During the time of his conversion, Ignatius experienced God not as distant and removed, but as a teacher personally involved in his life. Early Jesuit educators similarly worked to develop a reverent familiarity with their students, which allowed Jesuits to educate them on an individual basis according to the particular needs and gifts of each student. The Latin phrase associated with this Jesuit focus on the individual is cura personalis or “care of the whole person.” Caring for the whole person means knowing the student beyond what a certificate can reveal. In keeping with this age-old tradition, Loyola faculty and administrators strive to learn about students personally – their backgrounds and life histories, their strengths and limitations, their struggles and hopes. These teachers and mentors seek to build personal, trusting relationships with students so they will feel comfortable asking questions, taking intellectual risks and making mistakes and learning from them.

Why and when was Loyola College started?

The Jesuit Fathers and Brothers, belonging to the Northeast India called Kohima Region, were keen to start a premier University College offering undergraduate degree programmes to students who have very little opportunity for quality higher education and where such a service would do the greatest good. The study conducted in the year 1999-2000 by Fr. Dr. Alphonsus D’Souza S.J. of the North Eastern Social Research Center (NESRC) at Guwahati indicated that the socio economic and human development indices of the various communities of people in the Northeast point to the Garo tribal community in the Garo Hills of Meghalaya as having the lowest scores on most of the variables. The East Garo Hills District, where Loyola is situated, has been identified by the government of India as one of the districts in the country with the lowest enrolment in higher education. This is one of the reasons why this tribe and the district was chosen to locate Loyola College.

In 2005 when Fr Dr Philip Abraham SJ was assigned to Dawagre to start the Jesuit Mission, he met the then DC, Mr. Vijay Kumar, and made fervent pleas for land to set up a Jesuit degree college at Williamnagar. The DC, who was convinced that a quality college would do wonders for the people of the area, requested the Government of Meghalaya to allot 40 bighas of land contiguous to the existing allotted land in 2009. Thus Loyola Higher Secondary School, the forerunner of Loyola College, started in June 2010 with Arts and Commerce streams. The University courses began in 2013 and the college is affiliated to North Eastern Hill University (NEHU). The first batch of 57 students began the 1BA programme in Garo and English Honours and Pass Course.

Jesuits at Loyola College

Ad Majorem Dei Gloriam (everything for the greater glory of God)

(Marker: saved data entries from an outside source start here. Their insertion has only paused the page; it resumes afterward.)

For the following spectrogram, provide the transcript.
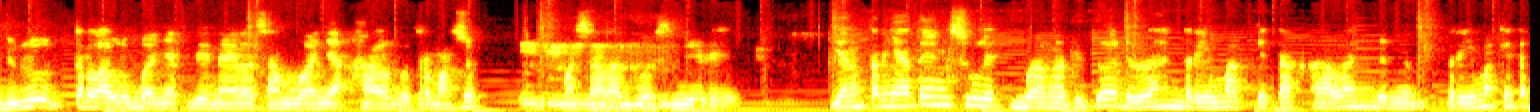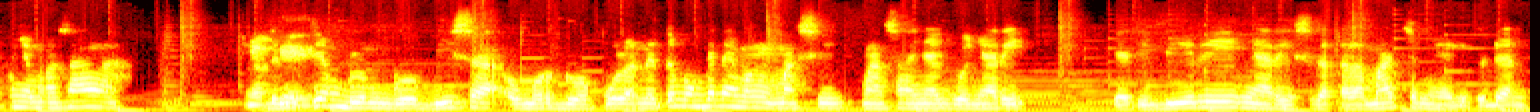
dulu terlalu banyak denial sama banyak hal gue termasuk masalah gue sendiri. Yang ternyata yang sulit banget itu adalah nerima kita kalah dan nerima kita punya masalah. Dan Oke. itu yang belum gue bisa umur 20-an itu mungkin emang masih masanya gue nyari jati diri, nyari segala macam ya gitu dan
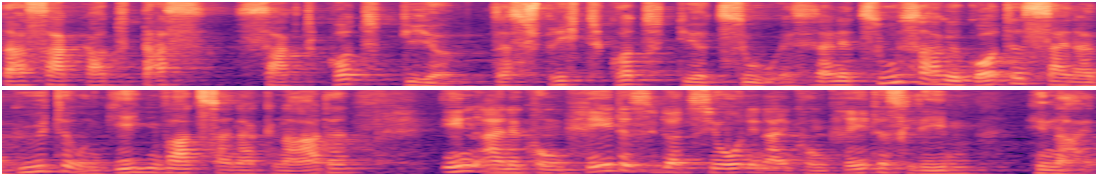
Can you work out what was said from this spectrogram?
da sagt Gott, das sagt Gott dir, das spricht Gott dir zu. Es ist eine Zusage Gottes, seiner Güte und Gegenwart, seiner Gnade in eine konkrete Situation, in ein konkretes Leben hinein.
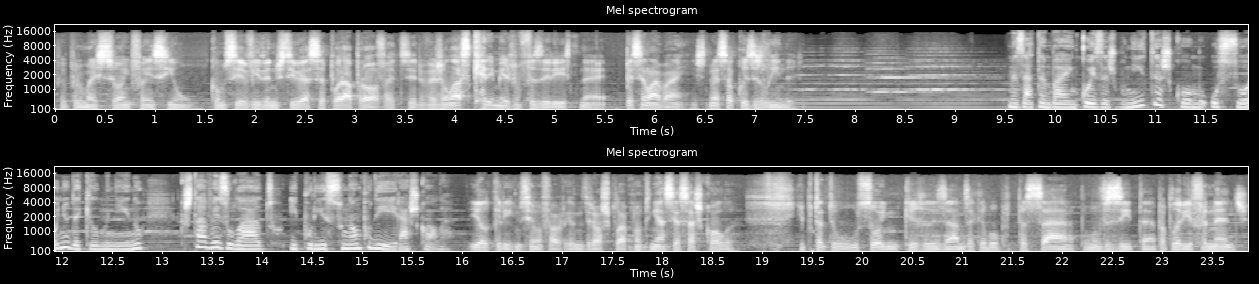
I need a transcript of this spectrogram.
foi o primeiro sonho foi assim um como se a vida nos estivesse a pôr à prova dizer vejam lá se querem mesmo fazer isto não é? pensem lá bem isto não é só coisas lindas mas há também coisas bonitas, como o sonho daquele menino que estava isolado e por isso não podia ir à escola. Ele queria conhecer uma fábrica de material escolar que não tinha acesso à escola. E, portanto, o sonho que realizámos acabou por passar por uma visita à Papelaria Fernandes.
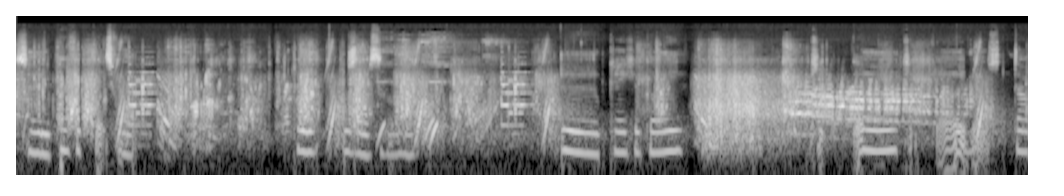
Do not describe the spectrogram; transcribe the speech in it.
So I'm in the perfect place for that. Them? Mm, okay, keep going. Keep going, keep going, don't stop.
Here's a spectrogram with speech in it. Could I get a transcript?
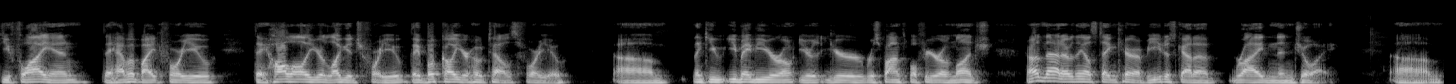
you fly in, they have a bike for you, they haul all your luggage for you, they book all your hotels for you. Um, like you you maybe your own you're you're responsible for your own lunch. Other than that, everything else taken care of. You just gotta ride and enjoy. Um,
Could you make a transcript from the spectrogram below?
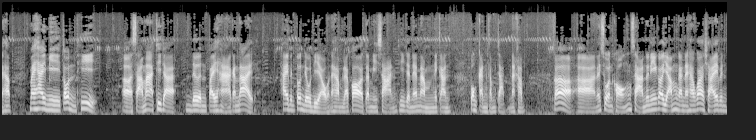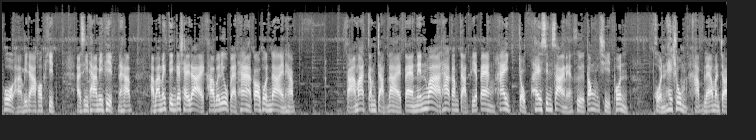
นะครับ ไม่ให้มีต้นที่สามารถที่จะเดินไปหากันได้ ให้เป็นต้นเดียวๆนะครับ แล้วก็จะมีสารที่จะแนะนำในการป้องกันกำจัดนะครับ ก็ในส่วนของสารตัวนี้ก็ย้ำกันนะครับ ก็ใช้เป็นพวกอะมิดาคอผิดอะซีทามีผิดนะครับอะบาเมกตินก็ใช้ได้คาร์บอริล85 ก็พ่นได้นะครับ สามารถกำจัดได้ แต่เน้นว่าถ้ากำจัดเพี้ยแป้งให้จบให้สิ้นซากเนี่ยคือต้องฉีดพ่นผลให้ชุ่มนะครับแล้วมันจะ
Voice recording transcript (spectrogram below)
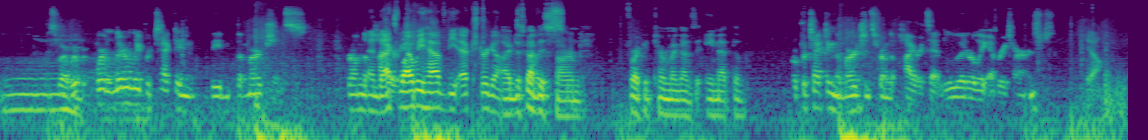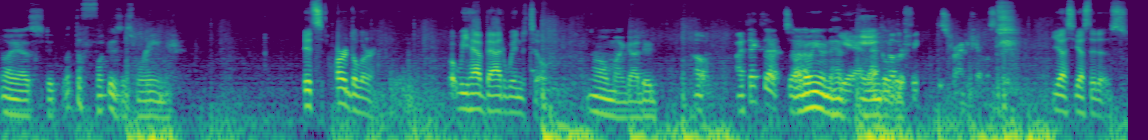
I swear, we're, we're literally protecting the the merchants from the And pirates. that's why we have the extra guns. I just got disarmed before I could turn my guns to aim at them. We're protecting the merchants from the pirates at literally every turn. Yeah, Oh yes, dude. What the fuck is this range? it's hard to learn, but we have bad wind tilt. Oh my god, dude. Oh, I think that. Uh, I don't even have yeah, angle. that other Phoenix is trying to kill us. Yes, yes, it is.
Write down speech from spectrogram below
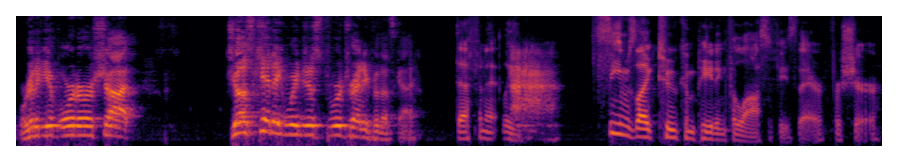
we're gonna give Werner a shot. Just kidding, we just we're trading for this guy. definitely Ah. seems like two competing philosophies there for sure.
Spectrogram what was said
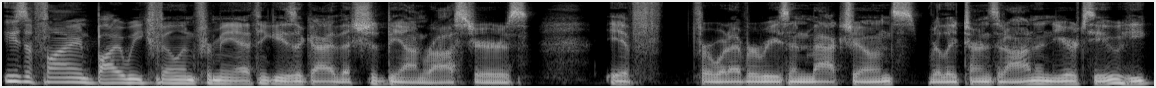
he's a fine bye week fill in for me. I think he's a guy that should be on rosters. If for whatever reason Mac Jones really turns it on in year two, he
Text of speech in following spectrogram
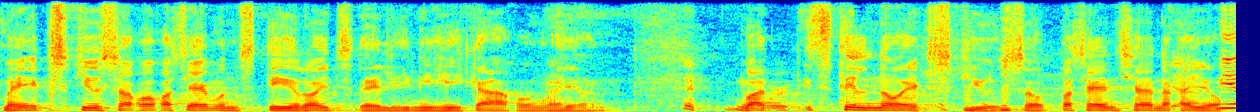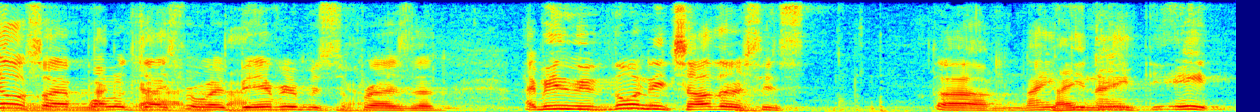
may excuse ako kasi I'm on steroids dahil hinihika ako ngayon. But it's still no excuse. So pasensya na kayo. Me also, I apologize for my behavior, Mr. Yeah. President. I mean, we've known each other since uh, 1998.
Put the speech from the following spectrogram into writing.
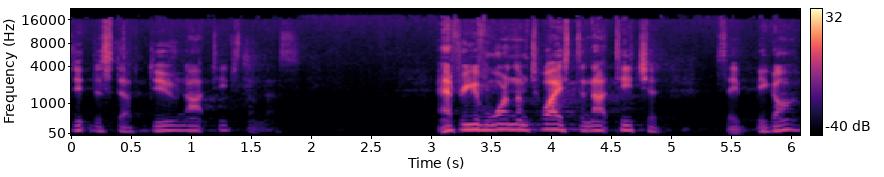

The Jesuits of Loyola College are members of the worldwide Society of Jesus. With a primary focus on giving you the best Jesuit education, we infuse Jesuit principles into both the curriculum and the student experience at Loyola. Finding God in all things is just one of the values on which St. Ignatius founded the Jesuit religious order 480 years ago. On campus, you will see members of the Jesuit community as your principal, staff, pastors, and administrators. We believe that God can be found in all things; in the people we work for and with and in reaching out to those in need to create a just society. Whatever our endeavours, we try to live by the Ignatian motto Ad Majorem Dei Gloriam (everything for the greater glory of God.

The Golden Jubilee of the Kohima Jesuits. Rev. Fr. Arturo Sosa, Abascal, SJ. is the main Celebrant. 7 March 2020 at Loyola School, Jakhama. The priests and bishops vested on Loyola school’s basketball court.

The Jesuits at Loyola College are privileged to work in partnership with the Religious of the Sisters of St. Francis of Assisi (OSF) and other dedicated lay colleagues in living out their shared commitment to the mission of the College.